Sascha Duncan, who's assigned by her powerful, Psy Council-member mother to oversee the deal, is a woman with a huge secret. Unlike the rest of the Psy, she feels. She always has, and she's spent all her life hiding it and building defenses so the other Psy won't notice. Lately, though, she's been feeling more and more out of control. She suspects it's a matter of time before someone realizes what's wrong with her, and she fears she'll be sentenced to a fate she considers worse than death: rehabilitation, a kind of mind-wipe.
When Sascha meets Lucas, things become even worse. She is so powerfully attracted to him, that she feels herself going out of control even faster. As for Lucas, his attraction for Sascha is just as strong, and he's just as conflicted about it as she is. How can he be feeling such warm feelings for one of those cold Psy, someone who might even know the identity of the murderer and be covering up for him? Surely that feeling that there might be quite a lot behind the icy façade might be just that, a feeling, even if his leopard insists its instincts are right about that...
That's all I'm going to say about the plot. Suffice it to say Sascha and Lucas' initial adversarial relationship soon becomes one of the most convincing and beautiful romances I've read lately. It's got it all, both sexual tension so thick and hot it will curl your toes (and the pay-off! Those love scenes, oh, my!), and a lot of feeling behind it.
You know how, in books where the hero and heroine start out as antagonists, often you don't really understand how they get from that point to falling in love? Well, that's very definitely not the case here. The change in the relationship between Lucas and Sascha is very gradual and natural, especially the change in Lucas' attitude. There was always a certain tenderness and protectiveness in his feelings about Sascha, but at first it was tempered by mistrust. That mistrust slowly lifts in a way that feels perfectly believable, and only the good feelings are left.

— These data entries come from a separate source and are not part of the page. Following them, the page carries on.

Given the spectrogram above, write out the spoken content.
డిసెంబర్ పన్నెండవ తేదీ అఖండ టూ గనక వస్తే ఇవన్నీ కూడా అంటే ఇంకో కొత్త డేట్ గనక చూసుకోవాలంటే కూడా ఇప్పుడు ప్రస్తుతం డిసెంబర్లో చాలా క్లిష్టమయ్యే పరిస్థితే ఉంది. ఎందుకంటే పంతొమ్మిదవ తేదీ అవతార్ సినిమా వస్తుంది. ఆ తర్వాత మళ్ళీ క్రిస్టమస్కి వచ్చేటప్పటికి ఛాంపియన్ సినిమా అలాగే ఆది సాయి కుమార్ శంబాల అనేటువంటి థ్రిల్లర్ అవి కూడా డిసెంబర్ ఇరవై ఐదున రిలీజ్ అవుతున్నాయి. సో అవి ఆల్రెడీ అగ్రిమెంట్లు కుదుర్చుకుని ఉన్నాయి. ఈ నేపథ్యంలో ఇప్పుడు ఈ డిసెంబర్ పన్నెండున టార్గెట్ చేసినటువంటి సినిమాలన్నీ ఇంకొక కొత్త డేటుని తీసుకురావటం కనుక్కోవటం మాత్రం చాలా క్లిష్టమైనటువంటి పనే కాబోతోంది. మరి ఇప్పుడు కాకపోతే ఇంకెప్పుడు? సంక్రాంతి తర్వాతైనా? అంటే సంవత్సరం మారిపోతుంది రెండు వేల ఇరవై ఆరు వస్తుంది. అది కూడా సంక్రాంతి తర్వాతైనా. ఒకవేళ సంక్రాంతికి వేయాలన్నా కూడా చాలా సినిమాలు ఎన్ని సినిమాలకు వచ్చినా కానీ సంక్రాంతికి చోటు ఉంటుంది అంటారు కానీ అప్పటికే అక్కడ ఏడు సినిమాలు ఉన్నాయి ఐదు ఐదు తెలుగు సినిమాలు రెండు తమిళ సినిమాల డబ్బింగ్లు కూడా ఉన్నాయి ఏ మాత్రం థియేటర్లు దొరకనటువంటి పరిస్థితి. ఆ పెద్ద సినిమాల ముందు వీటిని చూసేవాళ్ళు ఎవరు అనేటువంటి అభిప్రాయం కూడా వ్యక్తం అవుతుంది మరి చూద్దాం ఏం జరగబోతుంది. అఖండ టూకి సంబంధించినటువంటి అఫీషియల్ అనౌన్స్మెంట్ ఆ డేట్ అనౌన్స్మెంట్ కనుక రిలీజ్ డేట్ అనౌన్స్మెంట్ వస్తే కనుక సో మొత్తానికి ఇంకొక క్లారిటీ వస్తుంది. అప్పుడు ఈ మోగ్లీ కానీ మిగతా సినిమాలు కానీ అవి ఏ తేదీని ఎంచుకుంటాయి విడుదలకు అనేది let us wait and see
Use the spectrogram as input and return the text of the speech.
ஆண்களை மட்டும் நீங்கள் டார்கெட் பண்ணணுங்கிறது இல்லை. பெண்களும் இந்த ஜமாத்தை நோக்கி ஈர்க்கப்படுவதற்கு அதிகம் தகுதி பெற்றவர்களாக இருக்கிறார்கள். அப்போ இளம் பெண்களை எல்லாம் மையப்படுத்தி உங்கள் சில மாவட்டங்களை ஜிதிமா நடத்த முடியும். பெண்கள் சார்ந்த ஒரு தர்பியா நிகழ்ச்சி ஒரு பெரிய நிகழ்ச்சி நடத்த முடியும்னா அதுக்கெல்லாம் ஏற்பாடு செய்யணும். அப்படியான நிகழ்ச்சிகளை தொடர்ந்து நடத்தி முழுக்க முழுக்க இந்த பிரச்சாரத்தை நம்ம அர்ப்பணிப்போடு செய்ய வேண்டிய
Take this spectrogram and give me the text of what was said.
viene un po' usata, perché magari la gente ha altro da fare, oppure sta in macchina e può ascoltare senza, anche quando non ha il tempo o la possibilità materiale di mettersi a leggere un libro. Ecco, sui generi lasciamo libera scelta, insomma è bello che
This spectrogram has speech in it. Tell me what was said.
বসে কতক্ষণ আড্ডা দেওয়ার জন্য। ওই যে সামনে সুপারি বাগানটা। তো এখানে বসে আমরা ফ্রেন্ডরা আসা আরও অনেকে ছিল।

And Sascha! It was a beautiful thing to watch her slowly become more and more comfortable with all the different and powerful things she's feeling, and to gradually open to Lucas and the rest of the Pack. I just loved the development of her relationship with the other changelings, those scenes were just as affecting as the scenes with Lucas.
The universe in which the story is set is fascinating and complex, but Singh makes it easy to understand and to follow. She gives us exactly the right amount of information, neither so much that it bogs down the story, nor so little that the world-building feels half-baked. It's just enough, even though it includes some tantalizing hints about stuff I would have loved to know much more about. I think the reason it worked so well is in that you got the feeling that the author had thought about all this stuff, that if we're not being told about something, it's because it'll either be more developed in the future or because they're not relevant and would only clutter the story.

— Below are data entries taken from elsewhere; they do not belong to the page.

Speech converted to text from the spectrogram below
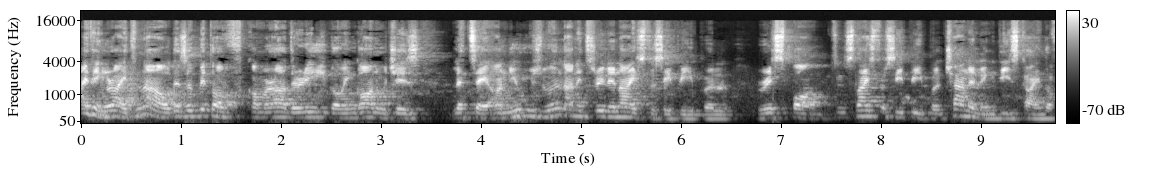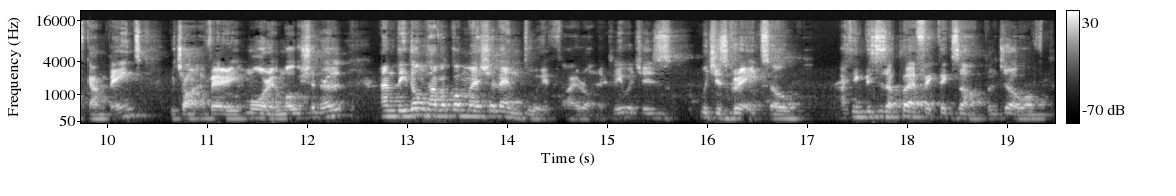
I think right now there's a bit of camaraderie going on, which is, let's say, unusual. And it's really nice to see people respond. It's nice to see people channeling these kind of campaigns, which are very more emotional. And they don't have a commercial end to it, ironically, which is which is great. So I think this is a perfect example, Joe, of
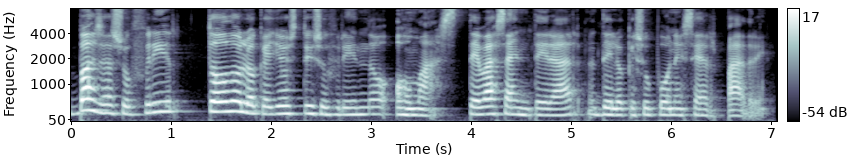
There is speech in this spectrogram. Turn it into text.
vas a sufrir todo lo que yo estoy sufriendo o más. Te vas a enterar de lo que supone ser padre.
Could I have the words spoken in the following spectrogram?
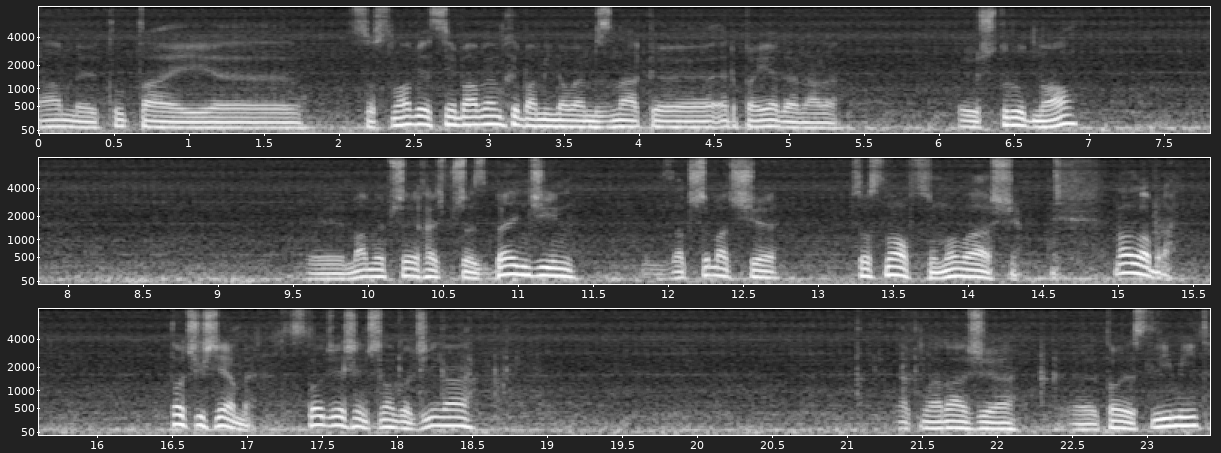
Mamy tutaj yy, Sosnowiec niebawem. Chyba minąłem znak yy, RP1, ale to już trudno. Yy, mamy przejechać przez Będzin, zatrzymać się Sosnowcu, no właśnie. No dobra. To ciśniemy. 110 na godzinę. Jak na razie e, to jest limit.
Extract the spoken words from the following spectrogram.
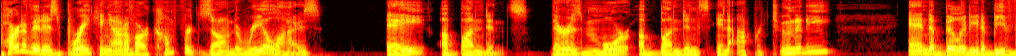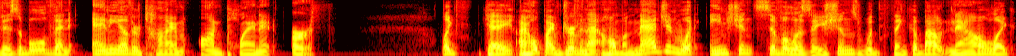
part of it is breaking out of our comfort zone to realize A, abundance. There is more abundance in opportunity and ability to be visible than any other time on planet Earth. Like, okay, I hope I've driven that home. Imagine what ancient civilizations would think about now. Like,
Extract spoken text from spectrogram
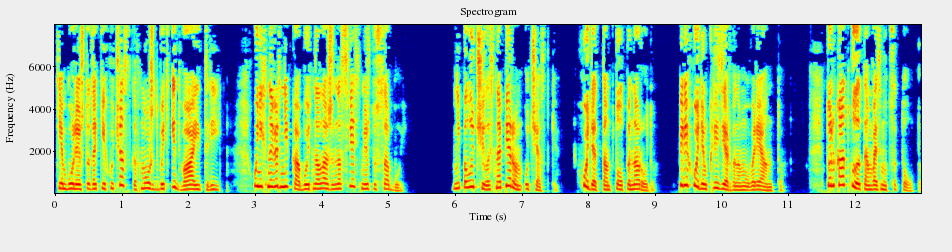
Тем более, что таких участков может быть и два, и три. У них наверняка будет налажена связь между собой. Не получилось на первом участке. Ходят там толпы народу. Переходим к резервному варианту. Только откуда там возьмутся толпы?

The next book is set in the same universe, and I really have to commend the author because at no time did any scene feel like sequel baiting. She did introduce quite a few interesting and well-drawn secondary charactes, any of which I would be very interested in reading about in a future book, but none of them were parading around, waving placards reading "future hero here". Authors, take note. That's the way it should be done!

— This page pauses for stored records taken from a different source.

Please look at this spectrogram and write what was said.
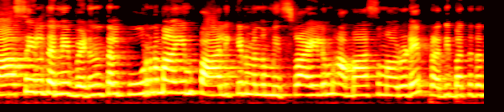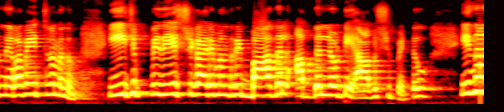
ഗാസയിൽ തന്നെ വെടിനിർത്തൽ പൂർണമായും പാലിക്കണമെന്നും ഇസ്രായേലും ഹമാസും അവരുടെ പ്രതിബദ്ധത നിറവേറ്റണമെന്നും ഈജിപ്ത് വിദേശകാര്യമന്ത്രി ബാദൽ അബ്ദല്ലോട്ടി ആവശ്യപ്പെട്ടു. ഇന്ന്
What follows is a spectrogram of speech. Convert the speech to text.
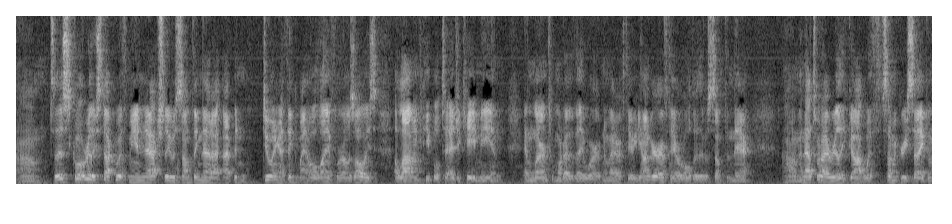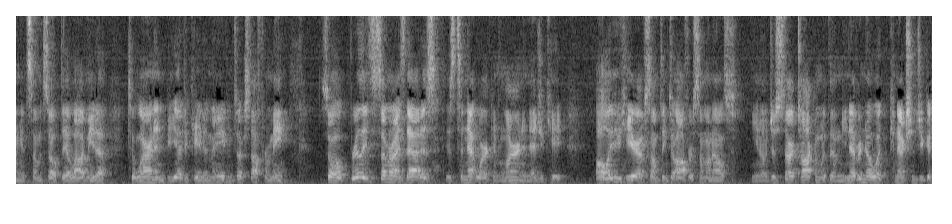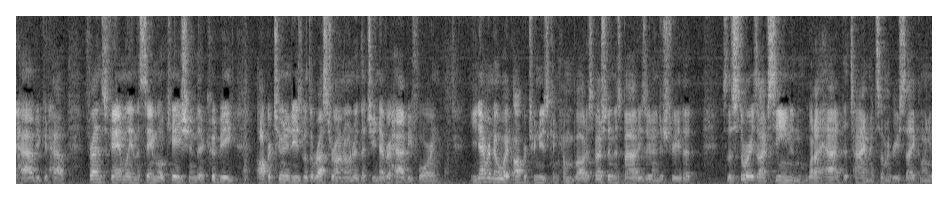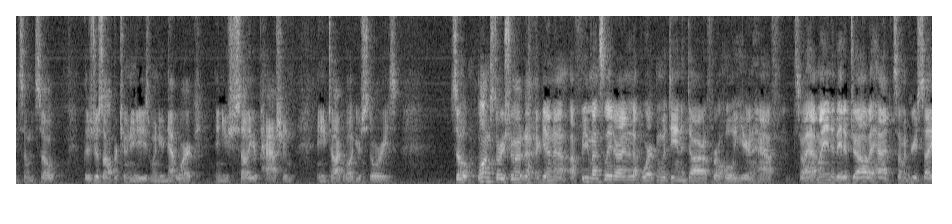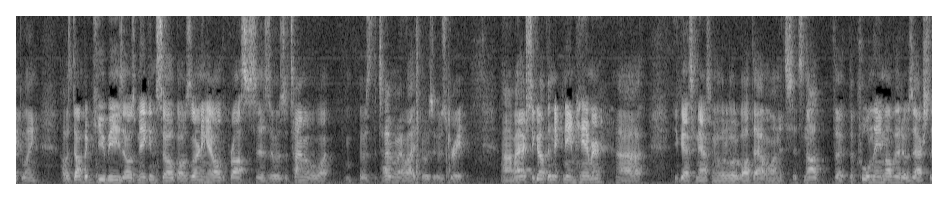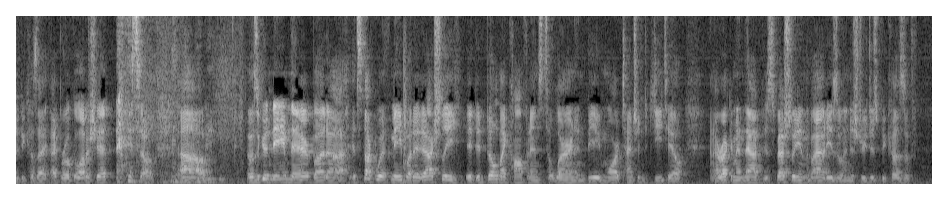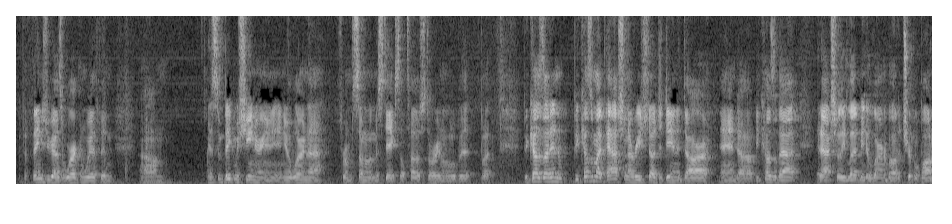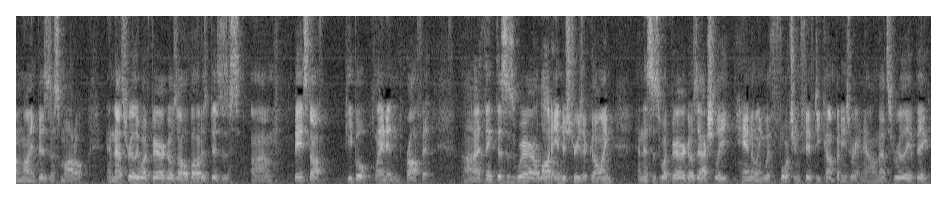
Um, so this quote really stuck with me, and it actually was something that I, have been doing, I think, my whole life, where I was always allowing people to educate me and, and learn from whatever they were, no matter if they were younger or if they were older. There was something there, um, and that's what I really got with Summit Recycling and Summit Soap. They allowed me to to learn and be educated, and they even took stuff from me. So really, to summarize that is is to network and learn and educate all you here have something to offer someone else. You know, just start talking with them. You never know what connections you could have. You could have friends, family in the same location. There could be opportunities with a restaurant owner that you never had before. And you never know what opportunities can come about, especially in this biodiesel industry. That so the stories I've seen and what I had at the time at Summit Recycling and Summit Soap, there's just opportunities when you network and you sell your passion and you talk about your stories. So long story short, again, a, a, few months later, I ended up working with Dan and Dara for a whole year and a half. So I had my innovative job. I had Summit Recycling. I was dumping QBs. I was making soap. I was learning all the processes. It was a time of a it was the time of my life. It was it was great. Um, I actually got the nickname Hammer. Uh, you guys can ask me a little bit about that one. It's it's not the, the cool name of it. It was actually because I, I broke a lot of shit. so um, it was a good name there, but uh, it stuck with me. But it actually it, it, built my confidence to learn and be more attention to detail. And I recommend that, especially in the biodiesel industry, just because of the things you guys are working with. And um, it's some big machinery, and, and you'll learn that from some of the mistakes. I'll tell a story in a little bit, but because I didn't, because of my passion, I reached out to Dan and Dara, and uh, because of that, it actually led me to learn about a triple bottom line business model, and that's really what Verego is all about, is business um, based off people, planet, and profit. Uh, I think this is where a lot of industries are going, and this is what Verego is actually handling with Fortune 50 companies right now, and that's really a big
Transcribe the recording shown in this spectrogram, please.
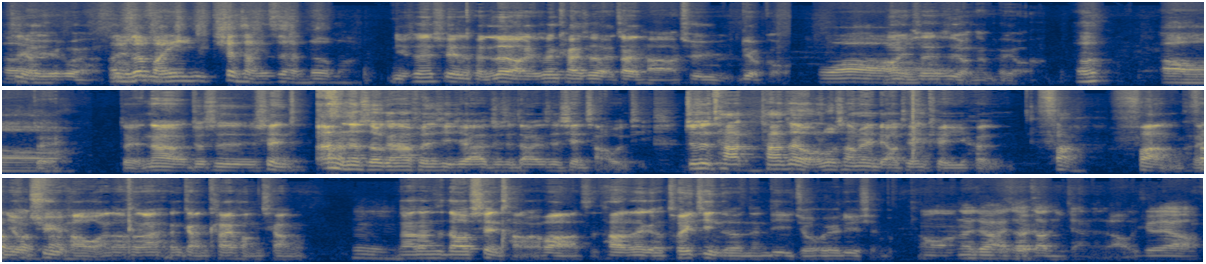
之前有约会啊。女生反应现场也是很热吗？女生现在很热啊，女生开车来载她去遛狗。哇，然后女生是有男朋友啊。嗯，哦，对对，那就是现 那时候跟他分析一下，就是大概是现场的问题，就是他他在网络上面聊天可以很放放，很有趣好玩，然后很爱很敢开黄腔。嗯，那但是到现场的话，他那个推进的能力就会略显不。哦，那就还是要照你讲的啦。我觉得要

The only negative I could find in STS is that the ending felt a bit anticlimactic. After the big final scene there's a longish bit that, though really needed to close certain things and give us a HEA, felt a bit too slow.
But this is just a very tiny niggle. On the whole, STS was pretty much perfect!